Richard Scorer, a specialist abuse lawyer from Slater and Gordon, which represents four of Whitsey’s victims, said: “The abhorrent and disgusting abuse perpetrated by Bishop Whitsey destroyed many lives, driving some to attempt suicide. What is equally abhorrent is that the Church of England knew of his abuse, did nothing to stop it and covered it up. It is crucial that there is now an independent review into Whitsey abuse and who failed to act when they learnt of his heinous behaviour.”

The law firm understands that a complaint was made to the C of E while Whitsey was still serving as bishop of Chester, but it was not passed to police. The church was believed to have been made aware of further allegations following Whitsey’s retirement, but no action was taken.

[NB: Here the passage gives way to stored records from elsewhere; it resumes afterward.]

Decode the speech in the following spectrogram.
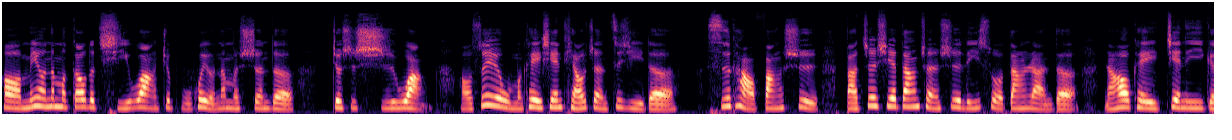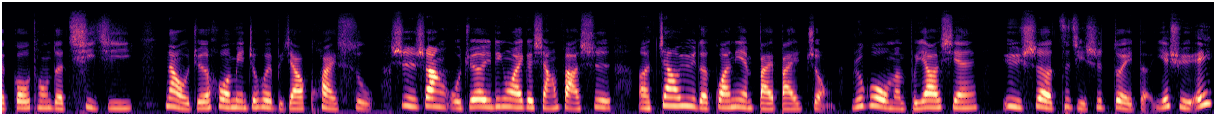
哦，没有那么高的期望，就不会有那么深。的就是失望，好，所以我们可以先调整自己的思考方式，把这些当成是理所当然的，然后可以建立一个沟通的契机。那我觉得后面就会比较快速。事实上，我觉得另外一个想法是，呃，教育的观念百百种，如果我们不要先。预设自己是对的，也许诶，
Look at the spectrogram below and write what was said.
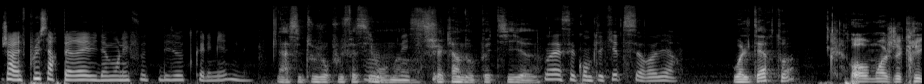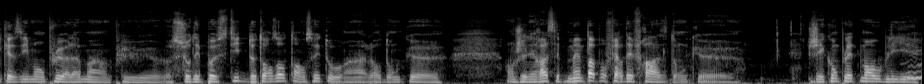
J'arrive plus à repérer évidemment les fautes des autres que les miennes. mais- Ah, c'est toujours plus facile, on a si. chacun nos petits... euh, Ouais, c'est compliqué de se relire. Walter, toi? Oh, moi j'écris quasiment plus à la main, plus euh, sur des post-it de temps en temps, c'est tout. hein. Alors donc, euh, en général, c'est même pas pour faire des phrases, donc euh, j'ai complètement oublié.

Slater and Gordon released a statement from one of Whitsey’s alleged victims. It said: “When I met Victor Whitsey I was young, innocent, and naive. I longed for his blessing to achieve my wish of a future as a vicar, serving God and the community. He told me he agreed I had a calling from God. He also told me he had the power to give me everything I wanted in life and the power to take it all away. He then proceeded to abuse me sexually and psychologically. I was powerless to stop him.

“I blamed myself, though I was the only victim and rationalised that it was my fault … I told no one; who would believe a teenage boy’s word against a bishop of the Church of England? I became reclusive and came to the ultimate conclusion. The prospect of ever seeing Victor Whitsey again was so abhorrent to me that I turned my back on my beloved church and my calling to serve God. I self-harmed and have spent a lifetime focusing on resentment and bitterness.

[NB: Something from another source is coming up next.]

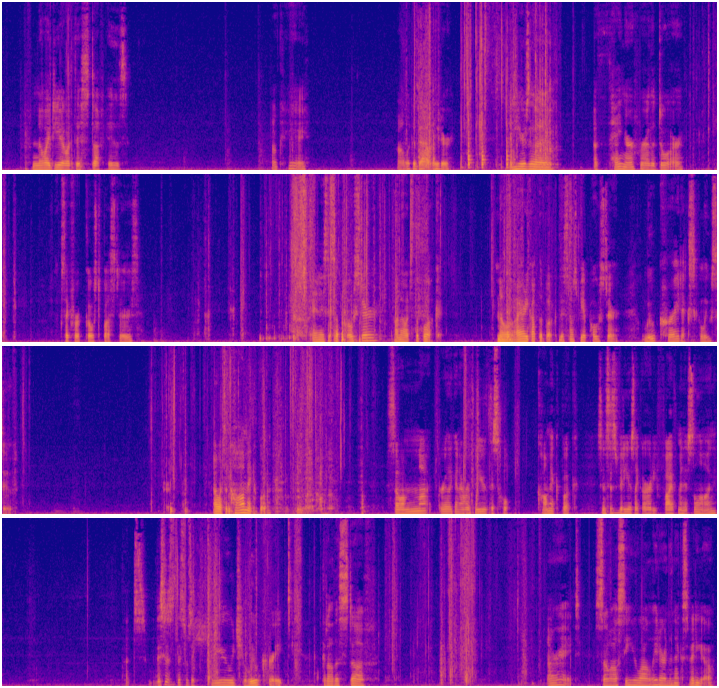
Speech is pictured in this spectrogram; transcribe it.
I have no idea what this stuff is. Okay. I'll look at that later. And here's a, a hanger for the door. Looks like for Ghostbusters. And is this a poster? Oh no, it's the book. No, I already got the book. This must be a poster. Loot Crate exclusive. Oh, it's a comic book. So I'm not really gonna review this whole comic book since this video is like already five minutes long. But this is this was a huge loot crate. Look at all this stuff. Alright, so I'll see you all later in the next video.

“Twenty years after my abuse, I suffered a complete mental nervous breakdown which included attempted suicide. Because of the sexual abuse I suffered at the hands of Victor Whitsey I lost my faith, my chosen life as a vicar, my self-belief, my freedom from worry and my dignity. Child sex abuse is a crime which stays with you for a lifetime. As a child you don’t understand why or what is happening, but as you grow older you realise the enormity of the abuse and it hurts you all over again – you blame yourself for allowing it – you hate yourself for being weak.

“Since my abuse, not a day has gone by that I have not thought about what happened to me.”

The author of the statement said he hoped there would be a public inquiry “to understand not only what Whitsey did to his victims but to also learn who knew what he was doing, to what extent his actions were intentionally covered up, and who else was complicit in the crimes that he committed, and for which, I continue to suffer every day of my life”.

The church has faced a number of high-profile cases of sexual abuse.

Peter Ball, a former bishop of both Gloucester and Lewes, was jailed in October 2015 for the grooming, sexual exploitation and abuse of 18 vulnerable young men aged 17-25 who had sought spiritual guidance from him between 1977 and 1992. He was released from prison in February after serving 16 months.

A damning independent report, published in June, found that senior figures in the C of E had colluded over a 20-year period with the disgraced former bishop.

The report made harrowing reading, the archbishop of Canterbury, Justin Welby, said. “The church colluded and concealed rather than seeking to help those who were brave enough to come forward. This is inexcusable and shocking behaviour,” he said.

George Carey, a former archbishop of Canterbury who was criticised in the report, resigned as honorary assistant bishop in the diocese of Oxford.

Two years ago, the church issued a formal apology for alleged sexual abuse committed by one of its most senior figures, George Bell, the late bishop of Chichester, who died 57 years ago. It also settled a civil claim brought against Ball by a survivor.

However, critics accused the church of acting improperly and without sufficient evidence, saying Bell’s “condemnation as a paedophile” had irreparably damaged his reputation.

An independent report into the church’s handling of the case is expected to be published next month.